#### Provided information

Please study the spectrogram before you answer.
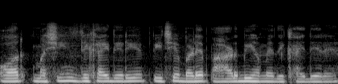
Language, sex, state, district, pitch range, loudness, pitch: Hindi, male, Bihar, Supaul, 135-150 Hz, -21 LUFS, 145 Hz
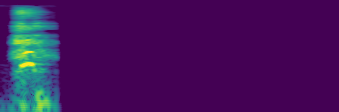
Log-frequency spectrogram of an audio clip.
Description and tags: Short hmm noise made by a girl/boy for video games clear and HD.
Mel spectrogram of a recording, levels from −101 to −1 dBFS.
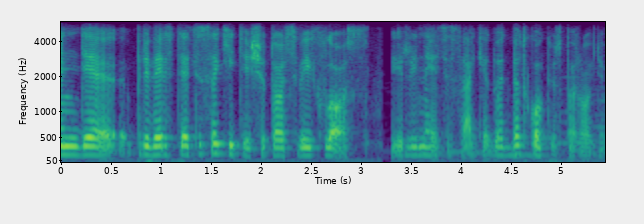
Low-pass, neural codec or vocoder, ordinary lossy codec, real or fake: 5.4 kHz; none; Opus, 24 kbps; real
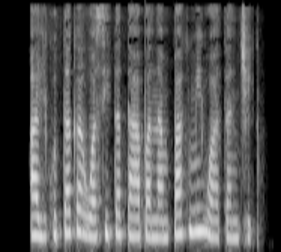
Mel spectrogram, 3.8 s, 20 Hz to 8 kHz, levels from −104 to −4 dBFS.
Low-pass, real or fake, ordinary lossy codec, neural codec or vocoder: 7.2 kHz; real; AAC, 32 kbps; none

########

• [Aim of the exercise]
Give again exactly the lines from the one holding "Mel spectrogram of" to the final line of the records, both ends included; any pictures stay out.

• [Response to this task]
Mel spectrogram of a recording, levels from −101 to −1 dBFS.
Low-pass, neural codec or vocoder, ordinary lossy codec, real or fake: 5.4 kHz; none; Opus, 24 kbps; real
Mel spectrogram, 3.8 s, 20 Hz to 8 kHz, levels from −104 to −4 dBFS.
Low-pass, real or fake, ordinary lossy codec, neural codec or vocoder: 7.2 kHz; real; AAC, 32 kbps; none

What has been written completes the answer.